1963 Shelby 289 Cobra
Sold For £459,200Inclusive of applicable buyer's fee.
Documents: UK V5
- An early production 289 Cobra
- Finished in the original colour combination
- Documented in the World Registry of Cobras and GT40s
- Seldom seen in the United Kingdom; popular at Goodwood and other circuits
271 bhp, 289 cu.in. OHV V-8 engine with a four-barrel carburettor, four speed manual transmission, front and rear independent suspension with A-arms, transverse leaf springs and tube shock absorbers, and four-wheel hydraulic disc brakes. Wheelbase: 2,286 mm
The development of the Shelby Cobra was the result of a great confluence of circumstances, timing, and vision. By 1960 Carroll Shelby was 37 years old, winding up a successful racing career which had peaked in 1959 with his victory at Le Mans with Aston Martin. Shelby was in the process of developing various business ventures, but he still wished to build his own car. Earlier projects with Chevrolet and approaches to Austin-Healey had fallen by the wayside; however, a contact with A.C. Cars Ltd. was to result in the creation of an automotive icon.
AC had already developed a strong reputation on the race track with their Ace, with its simple and sturdy John Tojiero-designed chassis and Bristol-designed inline six. Carroll Shelby was familiar with the design, having raced an Ace early in his career, and had been impressed with its lightweight build and handling.
Shelby put together an agreement with Ford to supply engines, with AC selling the hybrid cars under their own name in the United Kingdom. Shelby American was formed to build and market the Shelby Cobra. The early cars were fitted with a 260-cubic inch Ford V-8, which was later upgraded to a 289 after approximately 75 cars had been produced.
The Cobra offered here is one of the very earliest examples of the legendary 289-powered model. Chassis number CSX 2082, it was billed to Shelby American on 1 February 1963 and shipped to New York before being invoiced to RRR Motors of Homewood, Illinois, for $4,995, with a heater at $62. The car subsequently returned to Shelby American in March 1964 before being sold to its first owner, Ed Flandro of Ed Flandro Ford in Pocatello, Indiana. It was quickly resold to another private owner before being advertised for sale in February 1974 in its delivery colour combination with only 18,000 miles.
In 1975, John R. Kaltenbach of Akron, Ohio, came across the car at a repair shop in his hometown, following an accident, and soon acquired the Cobra as a restoration project. According to Mr Kaltenbach’s son, whose account is noted in the World Registry of Cobras and GT40s, the car was missing its windscreen, steering wheel, and passenger seat. The body was repaired, and within a couple of years, the car was ready to return to the road, once again finished in its original colour combination.
In 1987, the car was sold again, this time to David Nelson and Brian Hardy, also of Ohio, who kept the car for two years before selling it to Marc Sherman of New York. In 2003 the car made its way to the United Kingdom, when it was acquired by the present private owner, becoming one of very few Cobras to have returned to the United Kingdom. It has been cared for here by a renowned specialist, with recent work including the replacement of its fuel tank.

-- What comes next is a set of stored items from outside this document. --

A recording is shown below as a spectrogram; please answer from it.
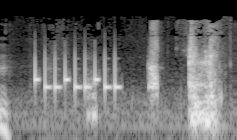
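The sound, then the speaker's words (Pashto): An incoming Skype call ringtone plays a fast run of short electronic beeps on two alternating pitches, then a few rough bursts of noise. “د سکایپ له طریقه یو اوریدونکو دی، دا زنګ هم د سکایپ و خبري وکي.”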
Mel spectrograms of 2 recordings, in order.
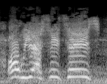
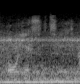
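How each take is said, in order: First: High, loud exclamation; thrilled yell; excited shout. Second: Low, breathy aside; muted. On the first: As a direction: burst out with it. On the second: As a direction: say it under your breath, held back. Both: Acted.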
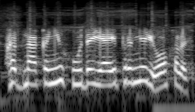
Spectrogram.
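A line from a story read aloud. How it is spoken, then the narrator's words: Self-mocking laugh. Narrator (Russian): посмеялась она над собой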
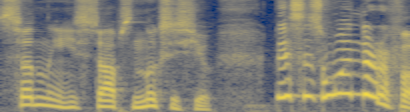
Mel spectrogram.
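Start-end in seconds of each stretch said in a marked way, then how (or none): 1.7-2.6 very high, loud put-on leprechaun voice. A minstrel stops reading aloud and looks at you, leprechaun voice. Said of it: "I gave him leprechaun voice".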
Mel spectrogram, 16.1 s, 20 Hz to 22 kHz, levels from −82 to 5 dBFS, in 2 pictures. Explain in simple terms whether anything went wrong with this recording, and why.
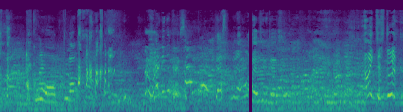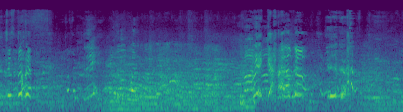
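At 4.95 to 5.06 s there is a short burst of damaged data in a compressed stream. A tenth of a second of the stored file was corrupted, so the player misread those frames and lost its place, producing a brief garbled blip before recovering.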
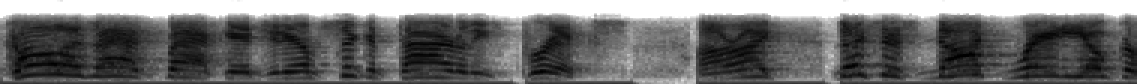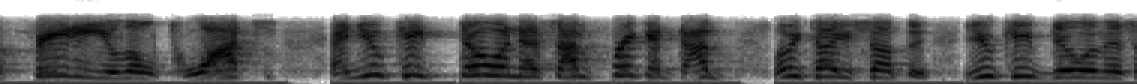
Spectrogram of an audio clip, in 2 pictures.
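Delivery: high-pitched, heated tirade; fed-up angry rant. Real, not acted. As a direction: lose your temper at prank callers. Fed up, rants at prank callers.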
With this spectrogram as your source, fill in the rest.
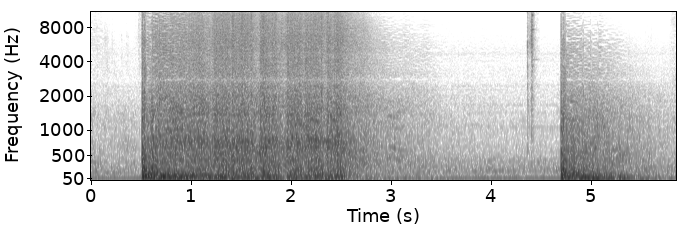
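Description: Rapid automatic gunfire in Call of Duty Black Ops rips out in a sustained two-second burst, then a single sharp shot and a second burst after a pause, loud and close.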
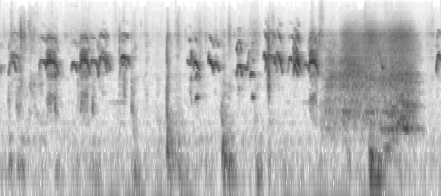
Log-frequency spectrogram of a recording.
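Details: Easter Egger chicks, three weeks old, at home during summer, cheeping in quick high notes for about three seconds before a rush of rustling noise briefly drowns them.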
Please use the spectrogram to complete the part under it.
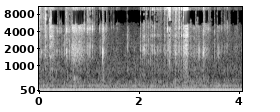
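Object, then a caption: Bar of soap scraped with a metal blade. A flat metal blade scrapes the grid-scored surface of a solid pink rectangular soap bar held in the hand, shaving it off into small cubes. Bright, crisp scraping bursts come and go over a steady low hum that stays at an even level throughout.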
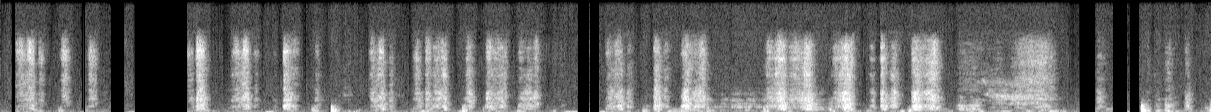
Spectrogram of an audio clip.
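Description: Sharpie felt-tip marker writing on a sheet of paper: faint, short strokes in clusters with brief pauses between words.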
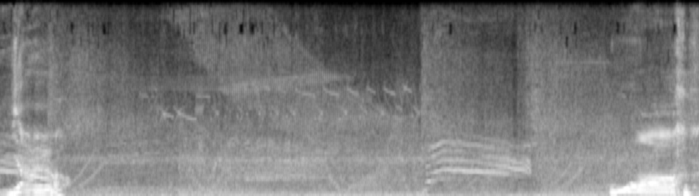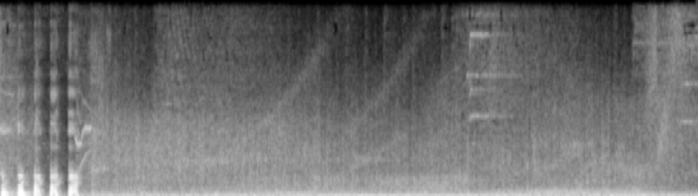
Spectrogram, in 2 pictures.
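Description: An energy blast roars and rumbles steadily.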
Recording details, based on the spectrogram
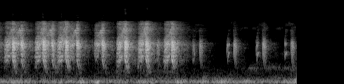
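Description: Eurasian magpie giving a harsh, rattling chatter of rapid dry notes, about eight or nine in the first two seconds, then a few looser bursts.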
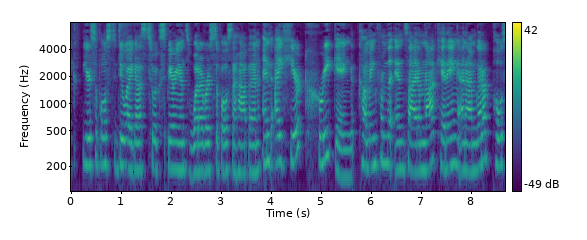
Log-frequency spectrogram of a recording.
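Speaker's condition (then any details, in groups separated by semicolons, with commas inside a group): No condition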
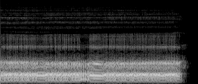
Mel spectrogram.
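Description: A loud, steady Tuvan throat-singing drone in a deep, moo-like tone, rich with buzzing overtones, held unbroken for nearly two seconds before cutting off abruptly.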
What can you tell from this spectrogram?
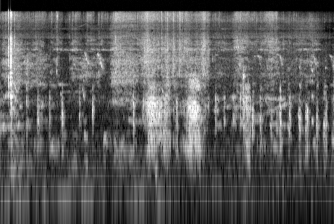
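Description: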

This beautiful early Cobra is ready to be enjoyed by its next owner and represents a fantastic opportunity to own an example of the most pure iteration of the Shelby Cobra legend.